What follows is a set of records. Copy them exactly and leave out the images.

Data supplied -
____
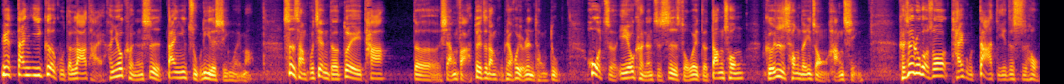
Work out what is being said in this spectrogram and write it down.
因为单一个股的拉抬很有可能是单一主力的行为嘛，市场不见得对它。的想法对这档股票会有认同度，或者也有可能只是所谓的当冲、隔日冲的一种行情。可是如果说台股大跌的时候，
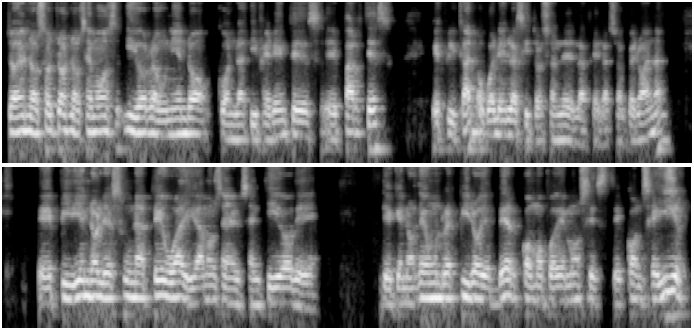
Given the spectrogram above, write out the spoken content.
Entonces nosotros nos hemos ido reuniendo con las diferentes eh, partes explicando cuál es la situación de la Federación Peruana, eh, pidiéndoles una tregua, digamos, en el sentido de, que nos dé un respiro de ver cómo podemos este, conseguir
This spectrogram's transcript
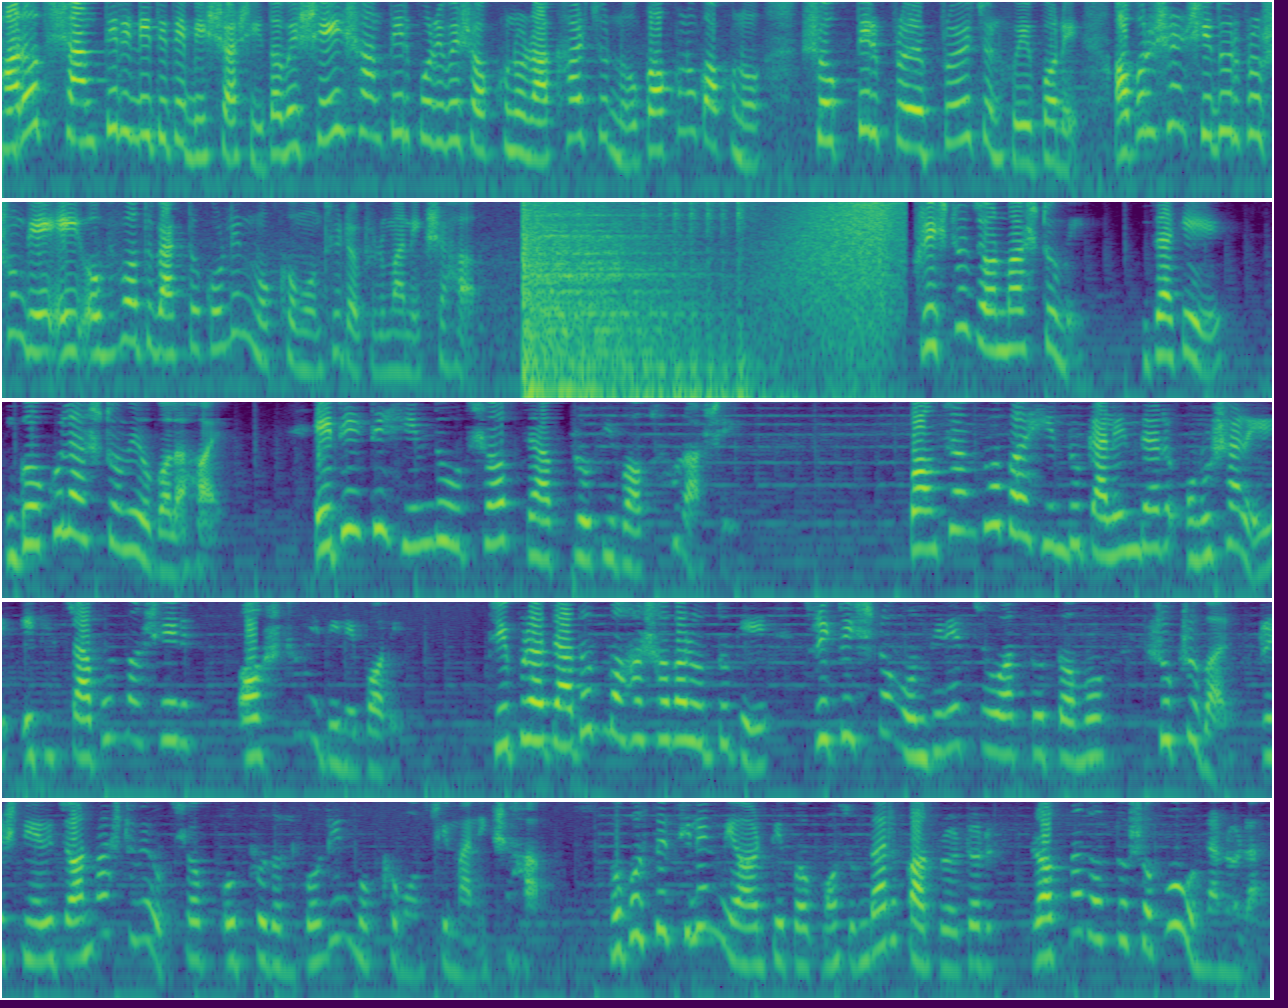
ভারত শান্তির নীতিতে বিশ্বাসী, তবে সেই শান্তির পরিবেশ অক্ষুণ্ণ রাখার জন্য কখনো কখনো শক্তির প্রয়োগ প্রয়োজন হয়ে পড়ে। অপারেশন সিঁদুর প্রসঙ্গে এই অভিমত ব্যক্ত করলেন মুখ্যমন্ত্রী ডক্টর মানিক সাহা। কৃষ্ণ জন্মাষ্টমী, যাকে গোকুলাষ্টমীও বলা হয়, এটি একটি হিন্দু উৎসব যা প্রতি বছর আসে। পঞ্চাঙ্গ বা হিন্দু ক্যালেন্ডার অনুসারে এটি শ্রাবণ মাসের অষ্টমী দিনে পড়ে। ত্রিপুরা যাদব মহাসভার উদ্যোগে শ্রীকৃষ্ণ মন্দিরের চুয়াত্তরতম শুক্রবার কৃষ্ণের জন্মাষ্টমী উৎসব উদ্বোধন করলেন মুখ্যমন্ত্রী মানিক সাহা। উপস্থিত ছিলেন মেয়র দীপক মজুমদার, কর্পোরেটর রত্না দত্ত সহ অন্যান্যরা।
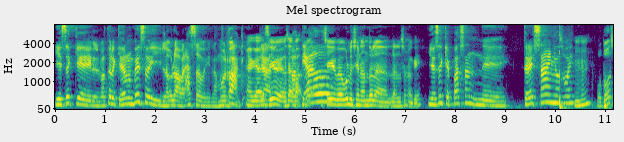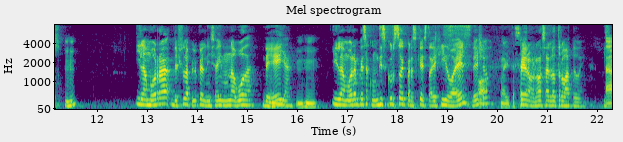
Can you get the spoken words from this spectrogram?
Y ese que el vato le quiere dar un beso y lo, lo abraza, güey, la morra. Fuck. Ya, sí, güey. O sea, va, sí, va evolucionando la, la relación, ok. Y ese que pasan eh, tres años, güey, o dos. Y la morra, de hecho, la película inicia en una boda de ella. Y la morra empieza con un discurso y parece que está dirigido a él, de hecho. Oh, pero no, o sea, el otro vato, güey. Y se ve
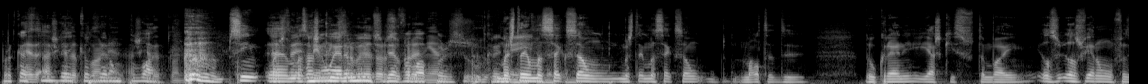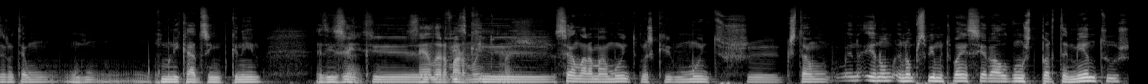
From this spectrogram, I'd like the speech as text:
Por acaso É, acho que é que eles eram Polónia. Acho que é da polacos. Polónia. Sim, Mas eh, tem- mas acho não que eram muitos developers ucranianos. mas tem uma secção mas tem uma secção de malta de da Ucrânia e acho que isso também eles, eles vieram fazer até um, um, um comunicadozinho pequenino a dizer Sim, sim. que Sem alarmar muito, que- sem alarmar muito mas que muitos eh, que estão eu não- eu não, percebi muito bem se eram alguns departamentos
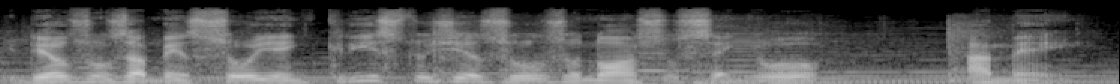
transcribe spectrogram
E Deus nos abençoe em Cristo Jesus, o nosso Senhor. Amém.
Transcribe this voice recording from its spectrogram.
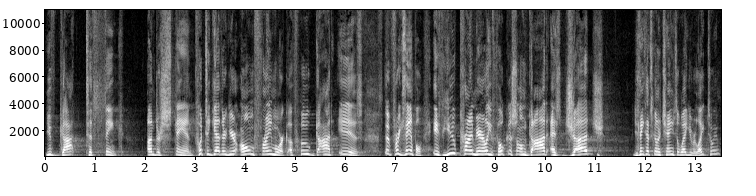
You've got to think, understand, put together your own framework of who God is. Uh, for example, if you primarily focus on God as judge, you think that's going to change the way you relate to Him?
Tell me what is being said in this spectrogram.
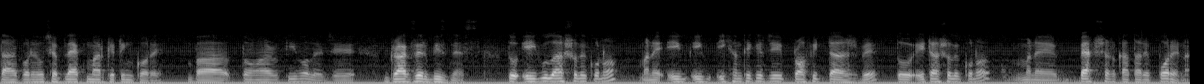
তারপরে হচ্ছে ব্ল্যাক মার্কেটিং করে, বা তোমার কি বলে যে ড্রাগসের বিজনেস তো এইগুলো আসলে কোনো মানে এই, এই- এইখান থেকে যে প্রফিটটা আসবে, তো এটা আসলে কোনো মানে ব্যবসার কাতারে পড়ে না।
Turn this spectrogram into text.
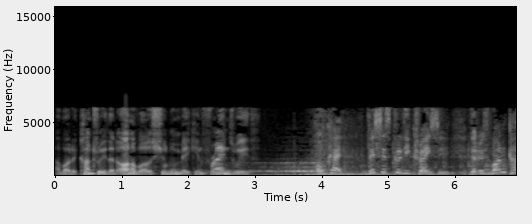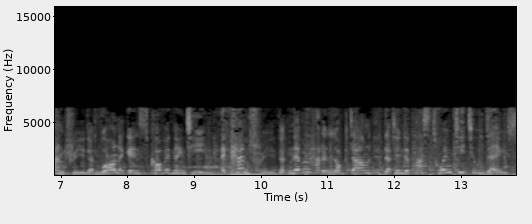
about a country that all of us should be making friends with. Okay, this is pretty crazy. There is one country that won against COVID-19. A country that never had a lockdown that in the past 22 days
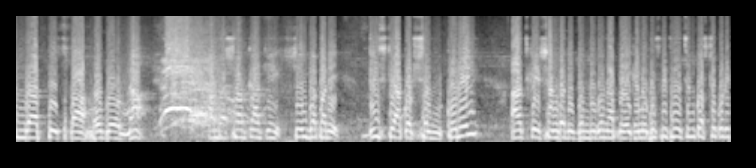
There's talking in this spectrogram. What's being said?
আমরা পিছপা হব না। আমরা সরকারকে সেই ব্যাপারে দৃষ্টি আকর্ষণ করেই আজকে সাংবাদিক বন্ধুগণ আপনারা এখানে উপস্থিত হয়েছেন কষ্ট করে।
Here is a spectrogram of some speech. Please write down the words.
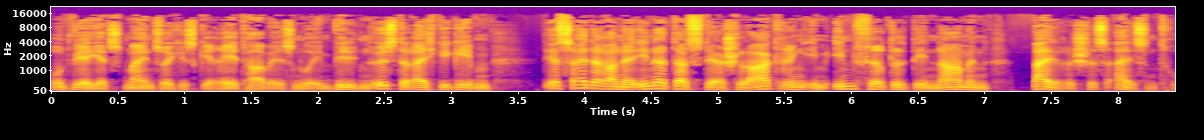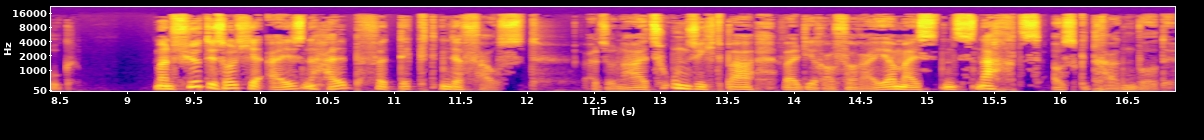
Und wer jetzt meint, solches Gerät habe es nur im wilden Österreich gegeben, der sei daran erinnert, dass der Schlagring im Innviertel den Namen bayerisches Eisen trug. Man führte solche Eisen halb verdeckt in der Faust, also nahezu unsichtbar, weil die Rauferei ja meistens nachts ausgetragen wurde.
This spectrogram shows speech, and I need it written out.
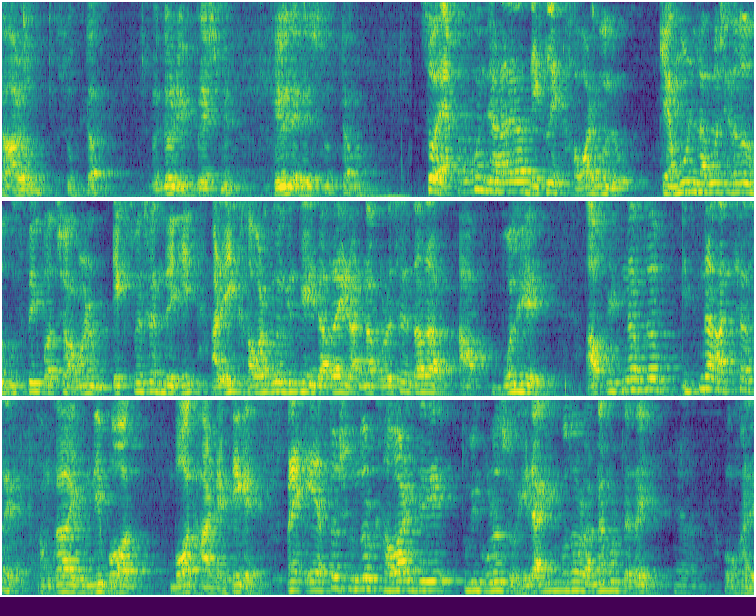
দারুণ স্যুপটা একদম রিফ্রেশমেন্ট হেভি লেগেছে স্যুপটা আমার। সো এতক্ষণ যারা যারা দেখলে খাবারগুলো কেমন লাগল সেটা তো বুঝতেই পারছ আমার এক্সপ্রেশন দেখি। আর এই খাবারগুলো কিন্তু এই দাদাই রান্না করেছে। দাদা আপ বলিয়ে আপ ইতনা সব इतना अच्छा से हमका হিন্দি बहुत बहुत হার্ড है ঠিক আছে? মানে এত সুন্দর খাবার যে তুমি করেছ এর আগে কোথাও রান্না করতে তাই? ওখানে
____
Written response -
Work out what is being said in this spectrogram and write it down.
因为单一个股的拉抬很有可能是单一主力的行为嘛，市场不见得对它。的想法对这档股票会有认同度，或者也有可能只是所谓的当冲、隔日冲的一种行情。可是如果说台股大跌的时候，
Given the spectrogram above, write out the spoken content.
Entonces nosotros nos hemos ido reuniendo con las diferentes eh, partes explicando cuál es la situación de la Federación Peruana, eh, pidiéndoles una tregua, digamos, en el sentido de, que nos dé un respiro de ver cómo podemos este, conseguir
This spectrogram's transcript
ভারত শান্তির নীতিতে বিশ্বাসী, তবে সেই শান্তির পরিবেশ অক্ষুণ্ণ রাখার জন্য কখনো কখনো শক্তির প্রয়োগ প্রয়োজন হয়ে পড়ে। অপারেশন সিঁদুর প্রসঙ্গে এই অভিমত ব্যক্ত করলেন মুখ্যমন্ত্রী ডক্টর মানিক সাহা। কৃষ্ণ জন্মাষ্টমী, যাকে গোকুলাষ্টমীও বলা হয়, এটি একটি হিন্দু উৎসব যা প্রতি বছর আসে। পঞ্চাঙ্গ বা হিন্দু ক্যালেন্ডার অনুসারে এটি শ্রাবণ মাসের অষ্টমী দিনে পড়ে। ত্রিপুরা যাদব মহাসভার উদ্যোগে শ্রীকৃষ্ণ মন্দিরের চুয়াত্তরতম শুক্রবার কৃষ্ণের জন্মাষ্টমী উৎসব উদ্বোধন করলেন মুখ্যমন্ত্রী মানিক সাহা। উপস্থিত ছিলেন মেয়র দীপক মজুমদার, কর্পোরেটর রত্না দত্ত সহ অন্যান্যরা।
Can you get the spoken words from this spectrogram?
Y ese que el vato le quiere dar un beso y lo, lo abraza, güey, la morra. Fuck. Ya, sí, güey. O sea, va, sí, va evolucionando la, la relación, ok. Y ese que pasan eh, tres años, güey, o dos. Y la morra, de hecho, la película inicia en una boda de ella. Y la morra empieza con un discurso y parece que está dirigido a él, de hecho. Oh, pero no, o sea, el otro vato, güey. Y se ve
From this spectrogram, I'd like the speech as text:
Por acaso É, acho que é que eles eram Polónia. Acho que é da polacos. Polónia. Sim, Mas eh, tem- mas acho não que eram muitos developers ucranianos. mas tem uma secção mas tem uma secção de malta de da Ucrânia e acho que isso também eles, eles vieram fazer até um, um, um comunicadozinho pequenino a dizer Sim, sim. que Sem alarmar muito, que- sem alarmar muito mas que muitos eh, que estão eu não- eu não, percebi muito bem se eram alguns departamentos
transcribe spectrogram
E Deus nos abençoe em Cristo Jesus, o nosso Senhor. Amém.
Transcribe this voice recording from its spectrogram.
You've got to think, understand, put together your own framework of who God is. Uh, for example, if you primarily focus on God as judge, you think that's going to change the way you relate to Him?
Tell me what is being said in this spectrogram.
তারপরে হচ্ছে ব্ল্যাক মার্কেটিং করে, বা তোমার কি বলে যে ড্রাগসের বিজনেস তো এইগুলো আসলে কোনো মানে এই, এই- এইখান থেকে যে প্রফিটটা আসবে, তো এটা আসলে কোনো মানে ব্যবসার কাতারে পড়ে না।
Turn this spectrogram into text.
about a country that all of us should be making friends with. Okay, this is pretty crazy. There is one country that won against COVID-19. A country that never had a lockdown that in the past 22 days
There's talking in this spectrogram. What's being said?
আমরা পিছপা হব না। আমরা সরকারকে সেই ব্যাপারে দৃষ্টি আকর্ষণ করেই আজকে সাংবাদিক বন্ধুগণ আপনারা এখানে উপস্থিত হয়েছেন কষ্ট করে।
Here is a spectrogram of some speech. Please write down the words.
Und wer jetzt meint, solches Gerät habe es nur im wilden Österreich gegeben, der sei daran erinnert, dass der Schlagring im Innviertel den Namen bayerisches Eisen trug. Man führte solche Eisen halb verdeckt in der Faust, also nahezu unsichtbar, weil die Rauferei ja meistens nachts ausgetragen wurde.
This spectrogram shows speech, and I need it written out.
দারুণ স্যুপটা একদম রিফ্রেশমেন্ট হেভি লেগেছে স্যুপটা আমার। সো এতক্ষণ যারা যারা দেখলে খাবারগুলো কেমন লাগল সেটা তো বুঝতেই পারছ আমার এক্সপ্রেশন দেখি। আর এই খাবারগুলো কিন্তু এই দাদাই রান্না করেছে। দাদা আপ বলিয়ে আপ ইতনা সব इतना अच्छा से हमका হিন্দি बहुत बहुत হার্ড है ঠিক আছে? মানে এত সুন্দর খাবার যে তুমি করেছ এর আগে কোথাও রান্না করতে তাই? ওখানে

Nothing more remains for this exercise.